We post this Dec. 24, 2018, commentary by Mohammed Elnaiem as a discussion article which begins: “On these holidays, we mourn for the Kurds in Syria who hopelessly fear an upcoming Turkish invasion, we mourn for the yellow vests in France who rise up in an empire built on colonial wealth but which continues to make destitute its working and unemployed poor…”
Readers’ views on: U.S. Racism on trial, the right’s crocodile tears, creeping fascism, climate change, nuclear alarms, teachers as labor, Pat Hunt Presente! and Judy and Dan presente!
Readers’ Views on: Puerto Rico:Trump’s Katrina; LGBTQ in Australia; Transgender in Texas; Women’s Liberation; Racism in Canada; Detroit and “Detroit”; Labor and Robots; Haitian Revolt; Why Read N&L?; and a Correction.
Puerto Rico is devastated by hurricanes, with climate change a factor, and by the administration’s racist malign neglect, atop an existing debt crisis the masses did not create.
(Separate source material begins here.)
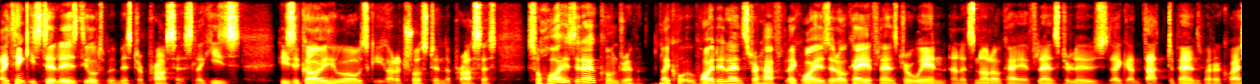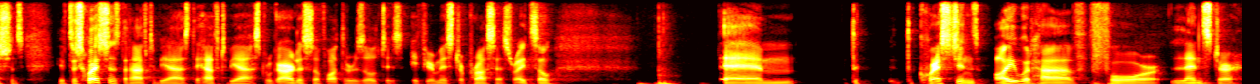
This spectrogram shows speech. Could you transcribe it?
I think he still is the ultimate Mr. Process. Like he's he's a guy who always you got to trust in the process. So why is it outcome driven? Like wh- why do Leinster have like why is it okay if Leinster win and it's not okay if Leinster lose? Like and that depends are questions. If there's questions that have to be asked, they have to be asked regardless of what the result is. If you're Mr. Process, right? So, um, the the questions I would have for Leinster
Real solidarity came from below. .
The massive increase in inhuman attacks against immigrants and undocumented people in the U.S. is spurring new activism and urgency. .
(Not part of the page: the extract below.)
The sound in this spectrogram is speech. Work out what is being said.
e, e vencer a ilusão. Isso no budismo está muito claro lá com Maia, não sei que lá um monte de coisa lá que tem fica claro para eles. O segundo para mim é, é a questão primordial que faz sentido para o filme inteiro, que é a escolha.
Sunday, October 5, 6:30 p.m.Niebyl-Proctor Library6501 Telegraph Ave. (at Alcatraz), Oaklandcome up the back stairs
In the March 2001 News & Letters, John Alan’s Black/Red column, “Hegel and Black history,” was an appreciation and critique of Susan Buck-Morss’ original article “Hegel and Haiti” where she took the whole world of Hegel scholarship to task for not [=>]
There is compelling evidence that the Haitian Revolution of 1803 was a source for Hegel’s narrative on the master/slave relation in the PHENOMENOLOGY OF SPIRIT.
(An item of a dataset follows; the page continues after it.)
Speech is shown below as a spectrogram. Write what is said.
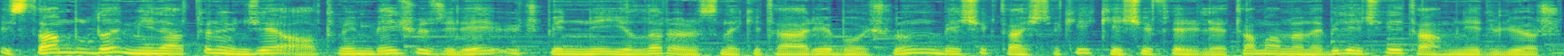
İstanbul'da M.Ö. 6500 ile 3000'li yıllar arasındaki tarihi boşluğun Beşiktaş'taki keşifleriyle tamamlanabileceği tahmin ediliyor.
Review of The Child Catchers: Rescue, Trafficking, and the New Gospel of Adoption by Kathryn Joyce, which explores the religious Right’s renewed enthusiasm for domestic and international adoption.
World in View
by Gerry Emmett
Ex-Pope Benedict’s reactionary career
Pope Benedict XVI’s sudden resignation announcement on Feb. 11 took the world by surprise. It is the first time in almost 600 years that a Pope has decided to quit. He has announced that he will continue to live in the Vatican, bearing the title “Pope emeritus,” and [=>]
Monsters of the Market: Zombies, Vampires, and Global Capitalism by David McNally (Haymarket Books, Chicago, July 2012).
“The wealth of those societies in which the capitalist mode of production prevails, presents itself as ‘a monstrous accumulation of commodities…’” Thus Marx states the theme of his magnum opus in the very first sentence: that capitalism is a [=>]
World in View
by Gerry Emmet
Hurricane Isaac only skirted Haiti, but was a huge blow to 390,000 people still living in tent cities since the devastating 2010 earthquake. Only a small portion of the housing destroyed then has been rebuilt or repaired. Witnesses report homeless camps being turned to fields of mud and sewage. The [=>]
Two years after the devastating earthquake, Haiti’s disaster continues:
More than half a million Haitians live in displacement camps, primarily in tents and plastic tarps. Vast numbers, particularly women, live in great insecurity. Only a little over 10,000 new homes have been constructed; barely several thousand old homes restored.
Cholera has infected 500,000, killing close to 7,000. [=>]
Oxfam, Amnesty International, the Red Cross and the UN issued sobering reports on the first anniversary of the most devastating earthquake in modern Haitian history. Only an estimated 5% of the debris which covers much of Port-au-Prince has been removed. Beyond nearly a quarter of a million people who died, several thousand more have recently [=>]
The world food crisis, which was hot in 2008 and then subsided temporarily, is getting worse again. It was one of the factors in Tunisia’s revolution, along with recent revolts in Algeria. The piece below, published in the June-July 2008 issue of News & Letters, is still quite germane.
World food crisis stirs revolt
by Franklin Dmitryev